Entrepreneurship for Resilient Village Water Systems in Tanzania Project – One Year Mark – What Have We Accomplished

adavey General

The Water and Development Alliance (WADA) Entrepreneurship for Resilient Village Water Systems in Tanzania project, led by Ohio State’s Global Water Institute, has accomplished much in the year since its launched in June of 2018.

To date, project activities have been focused in the Singida region of Tanzania, with installation and rehabilitation of water systems in ten villages. Next, these villages will receive solar powered pumps and monitoring sensors that will provide real-time information on the status of the groundwater. The first set of water service entrepreneurs are being trained to equip them with the skills to maintain the water system infrastructure and enhance economic activities in their local communities.
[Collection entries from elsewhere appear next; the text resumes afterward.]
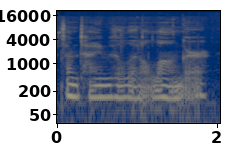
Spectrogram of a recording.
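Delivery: ordinary delivery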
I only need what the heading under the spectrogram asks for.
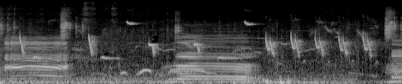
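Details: Cattle moving along a village road toward their pen in the morning give two drawn-out harmonic moos, the second level and sustained, while sharp bird chirps and clicks of hooves sound around them.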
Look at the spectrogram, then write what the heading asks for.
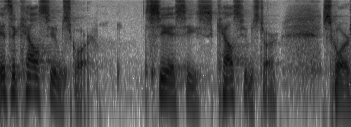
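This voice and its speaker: A man's medium-pitched voice at a moderate pace. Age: 60s. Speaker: podcast co-host. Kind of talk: casual chat. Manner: halting.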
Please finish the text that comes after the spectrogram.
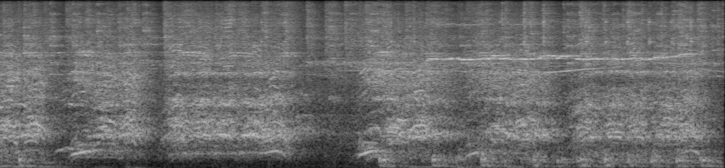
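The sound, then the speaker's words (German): A large crowd at a peaceful but loud protest against the annulment of an election chants loudly in unison, calling for democracy, rhythmic shouted phrases repeating with brief dips between them, a dense roar of many voices filling the whole stretch. “quasi einen friedlichen Protest, der aber laut ist, zu äußern gegen diese Annullierung der Wahl.”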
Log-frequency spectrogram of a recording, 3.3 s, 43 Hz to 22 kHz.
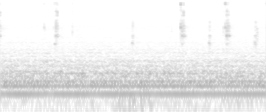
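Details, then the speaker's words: New EVAP vapor canister vent solenoid for a 2008 Nissan Pathfinder bench-tested with a 9-volt battery for codes P0455/P0456: faint, sharp clicks come and go over a low hum, so the new solenoid works and the old one is dead. "That tells us the new one is working."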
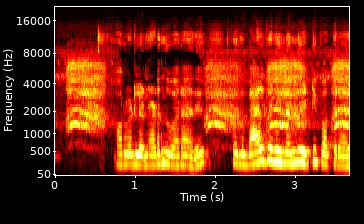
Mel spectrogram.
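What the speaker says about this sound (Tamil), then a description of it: "இந்த காக்கா சவுண்டு வந்து அவருக்கு கேட்க ஆரம்பிக்குது" Crows cawing loudly and repeatedly near a balcony, harsh calls recurring in bursts while a person narrates over them.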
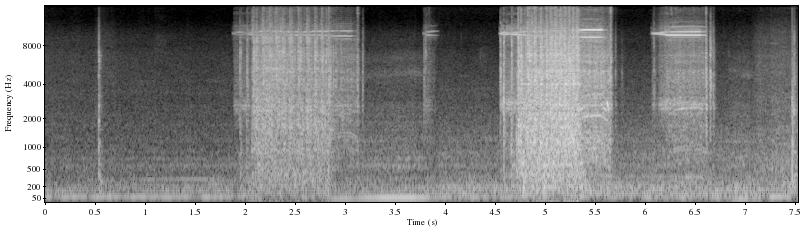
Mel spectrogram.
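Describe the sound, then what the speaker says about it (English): A ratchet with a 5/8 socket works loose the bearing cap bolts on a Jeep axle, sounding as three bursts of rapid metallic clicking, the middle one loudest and close, separated by quiet pauses. "You'll need a 5/8 socket to remove the 4 bearing cap bolts."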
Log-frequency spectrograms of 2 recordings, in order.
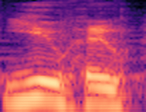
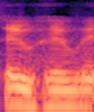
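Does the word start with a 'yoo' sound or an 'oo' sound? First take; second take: yoo; oo. First: The word starts with a 'yoo' sound. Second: The word starts with a plain 'oo' sound. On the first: This is the suggested English-style pronunciation. "because I'm an English-speaking country, pronounce it Yoo-hoo" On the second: This is how the speaker has always said it. "I've always pronounced it Uhu"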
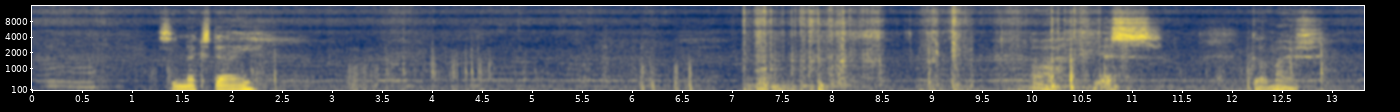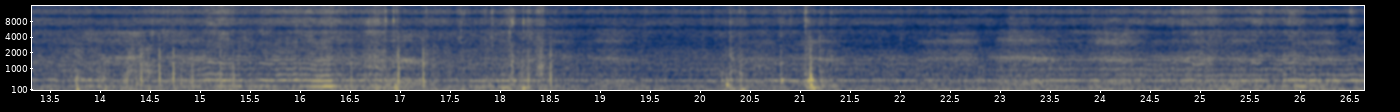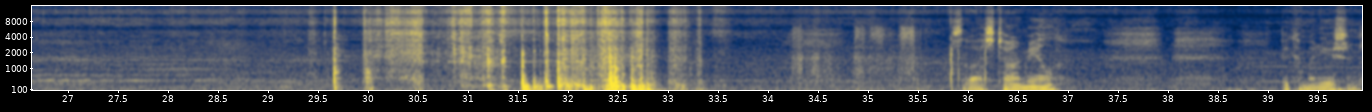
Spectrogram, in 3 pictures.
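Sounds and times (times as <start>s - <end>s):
bees buzzing: 8.6s - 30.0s
rustling and knocking: 29.6s - 33.4s.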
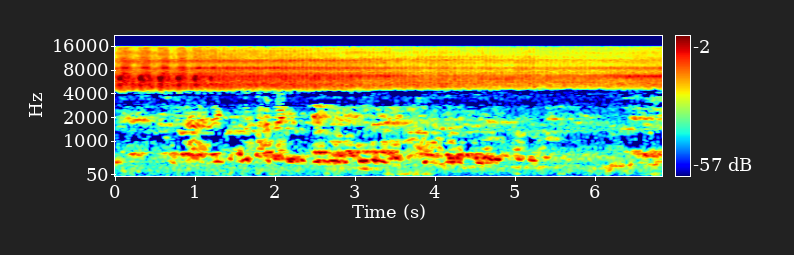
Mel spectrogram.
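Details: Indian cicada calling in a jungle: a few quick pulsing beats at the start, then a sustained shrill, even buzz, over a faint bed of lower chatter.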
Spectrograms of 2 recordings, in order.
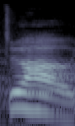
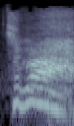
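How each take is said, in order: First: It is said mildly, without strain. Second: It is said intensely, like a tearing cry.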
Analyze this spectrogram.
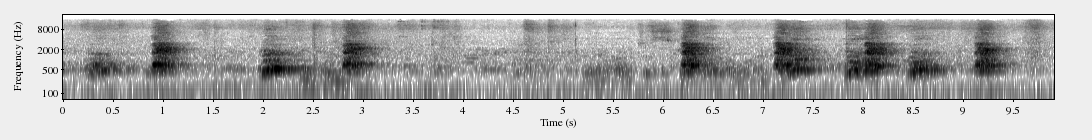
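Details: Bulldog being examined with a skin scrape for demodex mites at a southern California vet practice, letting out short rough barks in clusters, with a person talking in between.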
The $2 million project is funded by a 1:1 match from The Coca-Cola Foundation and the U.S. Agency for International Development (USAID) combined investment of $1 million through WADA, matched by co-financing from WorldServe International and Waterboys, an American charity led by U.S. National Football League athlete Chris Long.

Together with the Tanzanian Ministry of Water (MOW), the WADA partners identified villages in need of assistance and committed to install or upgrade solar-powered water systems to benefit over 70,000 rural Tanzanians. A critical component of the project is to provide the villages with two years of technical support to train and develop water service entrepreneurs to perform operations and maintenance tasks, with a heavy emphasis on women entrepreneurs.

Additionally, the WADA project is investing in the technical knowledge of Tanzania’s workforce through field work with the ministry’s District Water Engineers and capacity-building collaboration, through technical training and skills development to advance the next generation of water engineers, with the University of Dodoma.

Over the next year, the WADA partners will be sharing more about the technical work involved in installing solar-panel pump systems in the villages, the positive impact on local communities through improved maintenance and governance structures, and capacity building through technical training and collaboration with local stakeholders in the local government and academic institutions.

One of the existing water systems to be updated. This one, in Kinyagigi village, was built in 1979.
The 90,000L storage tank is not working.